Statement sleeves: Why slouch is the new structured

Say what you may about their impracticality, knuckle-grazing sleeves are taking the street style crowd by storm. But why are millennials opting for extra-long instead of extra-large?

One’s an incident, two’s a coincidence, three’s a trend. Spotting a trend across three or more major catwalks — or seasons, even — might just be the fashion equivalent of bingo. Except, instead of geriatric players with a port and shandy, think millennials scrolling through Instagram on their rose gold iPhone 6s. Spring/summer 2017 saw a wave of look-at-me sleeves, with the likes of Balenciaga, Gucci, and Vetements leading the pack.

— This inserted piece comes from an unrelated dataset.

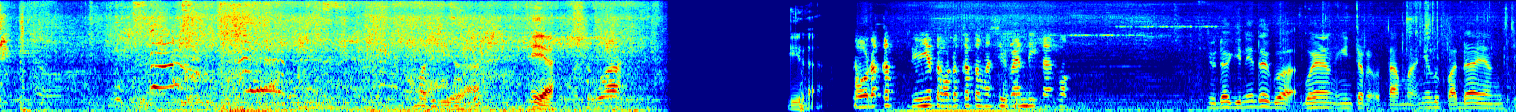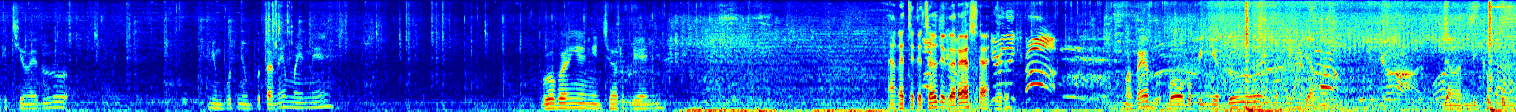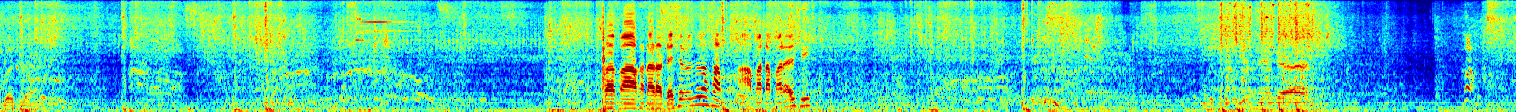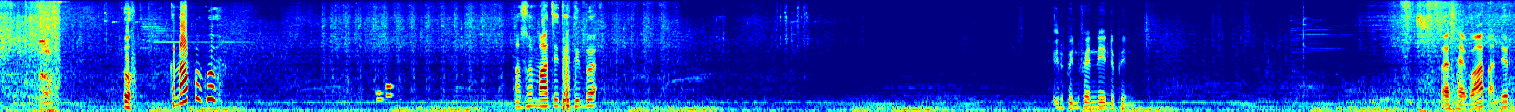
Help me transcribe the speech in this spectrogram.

At Gucci, where the set was doused in an LSD-infused atmosphere, sleeves were similarly brought to new heights in the forms of ruffled tulle, sequinned fringe, and ballooned drapery. Over at Balenciaga, they were boxy and angular; think 80s power dressing multiplied by ten. On the streets, style mavens are flaunting their sleeves in every thinkable permutation — leg-o’-mutton, ruffled, flared, sculptural – the list is endless.

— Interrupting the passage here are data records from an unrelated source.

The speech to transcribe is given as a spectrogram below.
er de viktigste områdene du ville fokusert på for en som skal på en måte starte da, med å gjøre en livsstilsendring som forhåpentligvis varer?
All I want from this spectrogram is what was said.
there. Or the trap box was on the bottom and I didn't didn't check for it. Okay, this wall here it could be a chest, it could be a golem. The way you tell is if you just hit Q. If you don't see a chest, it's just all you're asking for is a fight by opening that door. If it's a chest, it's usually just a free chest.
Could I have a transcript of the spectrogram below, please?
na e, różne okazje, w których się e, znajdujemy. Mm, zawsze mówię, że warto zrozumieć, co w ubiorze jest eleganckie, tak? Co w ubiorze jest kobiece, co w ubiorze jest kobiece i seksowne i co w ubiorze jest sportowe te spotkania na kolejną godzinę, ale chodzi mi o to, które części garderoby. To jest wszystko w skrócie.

But sleeve focus isn’t new. Dating as far back as the 14th century, sleeves were seen in a variety of styles spanning a multitude of cultures — from Henry the Eighth’s voluminous sleeves to the floor-grazing sleeves of traditional Chinese Hanfus of the Han Dynasty. In the Victorian era alone, sleeves fluctuated from fitted to full. “Sleeves have always been experimented with,” says leading British stylist Zoe Lem. “I think the idea of a play on traditional silhouette is a good thing.”

There does, however, seem to be a shift from the deliberately ornate. A surprising exception on the Balenciaga catwalk, was a floor-length raincoat with sleeves of matched length. At Vetements, they were hyperextended, almost hitting the knee — a move borrowed from their past seasons. At Marques’Almeida, long sleeves ran the gamut of textiles from their signature raw denim to sheer mesh to beach-chair stripes.

Now, it seems to be all about the slouch and a nonchalant disregard for fit. Sleeves are elongated to new lengths, falling way beyond the wrists, hiding the hands. “I feel like it’s an extension of shirting, and it’s a cut and style that so many different brands can adopt,” says British fashion journalist and presenter Antonia O’Brien. “It’s something that Balenciaga could do but also Zara, so it’s not something that only the top tier brands can do. It’s really easy for high end brands to knock off.” But what came before the extra-long sleeve?

That’s right, extra-large. The 1980s were perhaps the decade that embraced big sleeves the most. In 1981, we saw both the romance in Princess Diana’s iconic puff-sleeved wedding dress, and the rebellion in the bishop sleeves of Vivienne Westwood’s Pirate collection. Two seasons ago, we saw JW Anderson pay homage to Westwood’s Keith Haring-printed leg-o’-mutton sleeves. The 1980s bug was clear — Anderson’s sleeves were reminiscent of the New Romantics, who embraced frilly shirts as a gender-bending statement.

And thanks to the rise of power dressing in the mid-1980s, sleeves — and shoulder pads — didn’t shy away from size, either. Reaching the size of dinner plates by the end of the era, the power suit became a tool for women to dress for success. British Prime Minister Margaret Thatcher was one of the first to popularise power dressing as a 1980s symbol. Channelling authority wasn’t common for women back then, and the stature of wide shoulders transformed the way women were perceived in the workplace.

So why this, why now? Vetements is arguably the one who proliferated the extra-long sleeve. Its cult-like following by the street style crowd has paved the way for ludicrously long sleeves. The Vetements effect is an interesting one to consider. With its blatantly sacrilegious approach — capitalising on pedestrian pieces with sky-high prices — the move from structured to slouch may be a pledge of allegiance at work. An allegiance to anti-establishment, that is. Vetements skeptics have dubbed their hype as faddish, but if long-time powerhouses Gucci and Céline are on board, doesn’t that signal some staying power?

Lem is doubtful. “I think the elongated sleeve is merely a silhouette edition for the youth and the catwalk. It has no practical element,” she says. “You’ve got the shoulders that often add a certain power, then you’ve got the extra-long sleeve which conveys a certain slumminess, almost zombie-like.”

Be it slouch or structure, both seem to be function as armoury (or arm-ery, if you will) for breaking the glass ceiling. In the 1980s they sought to assert girl boss status; today, they epitomise youth lethargy in a post-Brexit, post-Trump world. Let’s just hope these sleeves don’t get in the way of getting our hands dirty.